2)The Sleeper was published on 3 December, 2015 by The Mysterious Press in association with Open Road Integrated Media.

3)Clandestine, the 16th St-Cyr and Kohler, was published by them on 21 July 2015.

4)All of the books, including The Alice Factor, a thriller in which Richard Hagen, a salesman of industrial diamonds, sends secret messages out of the Reich using bits and pieces of The Alice in Wonderland poems, are available through Amazon, iBooks, Sony, Kobo, Google and Barnes and Noble and others.

Now take a look at the following:

My thanks to Margaret Cannon, of the Globe and Mail, for her lovely review on March 5, 2016, of The Sleeper. "Great history with excellent action. Well done."

David Pitt's review on Booklist of The Sleeper.

Nancy Famolaris Amazon review of The Sleeper.

Link to

Head of Zeus Publisher.

Scene of the Crime

"Story Behind the Story" essay about The Hunting Ground.

A review of Tapestry by Peter Rozovsky.


Also Susan's review at

Steele Curry from Calgary, Alberta, Canada gives The Hunting Ground a 5.0 out of 5 stars: "A Stunning Novel of Courage and Revenge in 1939-1945 France," July 18, 2013.

Here is his review:

"This is a masterpiece of a novel about life in France during the 1939-1945 period and the French Resistance. Set largely in the countryside near Fontainebleau and in Paris, this novel describes Lily de St-Germain's attempts to protect her children and survive in a treacherous milieu of collaborators, Nazi SS officers, the Gestapo, French partisans, a corrupt Sûreté detective and an English spy. After joining the Resistance, Lily is betrayed by her philandering husband, tortured in prison and sent to the Bergen-Belsen concentration camp. When the war ended, Lily is believed by the French government to be dead but is actually slowly recuperating in a Swiss sanatorium planning her revenge. Janes is a brilliant storyteller."

The Hunting Ground: J. Robert Janes: 9781480400733: Books

Click here to read a very nice review of CARNIVAL in Publishers Weekly.

Alex Waterhouse-Hayward: J. Robert Janes, Jerome Charyn & A Messerschmitt Knife.

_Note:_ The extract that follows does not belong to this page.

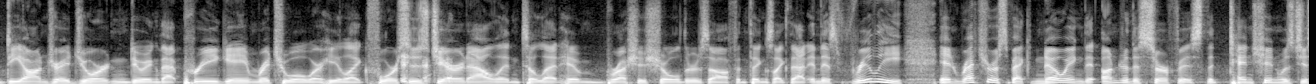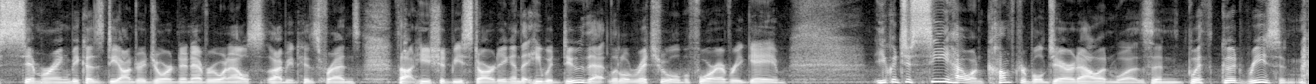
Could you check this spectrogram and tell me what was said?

Please see recent reviews of Carnival by Publishers Weekly and Kirkus.

Also many thanks to Steele Curry for his review of BETRAYAL (Amazon 14 Dec., 2014).

-BELLRINGER, Kirkus Reviews, 29 May 2012.Click here to read full interview.

-The Rap Sheet, 30 May 2012, has an outstanding interview. Click here to read full interview.

-The Spring 2012 quarterly of The Mystery Readers Journal has my France on Berlin Time.

- BELLRINGER, Globe and Mail review, 20 June 2012. Click here to read review.

A review by Robin Walz, University of Alaska Southeast. The "Fiction and Film for French Historians".

It's German-occupied France during the Second World War. Two honest detectives, one from each side of that war, fight common crime in an age of officially sanctioned crime on a horrendous scale. Gangsters have been let out of jail and put to work by the Gestapo and SS; collaborators welcome the Occupier and line their pockets; ordinary citizens struggle to survive; inflation hits 165% while wages are frozen at 1939 levels; but most of all, German servicemen come on leave to Paris, 'our friends' to some, 'the Green Beans' to others, the 'Schlocks, the Boche'.

Paris, unlike all other cities and towns in war-torn Europe, is an open city, a showcase Hitler uses to let his boys know how good things can be under Nazi rule. French Gestapo are everywhere and definitely don't like these two detectives since St-Cyr put many of them away before the war, but Kohler is all too ready to tell them this and is fast becoming a citizen of the world under Louis' influence and also has no use for the Occupier, even to ridiculing Nazi invincibility. Hated and reviled by the Occupier and often by the Occupied, the two constantly tread a minefield.

Paris is home territory but as the only two honest cops around, they are sent throughout the country, so we see aspects of the Occupation from different perspectives, yet everywhere there is the nightly ink of the blackout and the nail-down of the curfew. Muggings, rapes, purse-snatchings, murders, break-ins, prostitution, juvenile delinquency and acts of outright vandalism all see huge increases. It's blackout crime-time and there are sixteen in this series.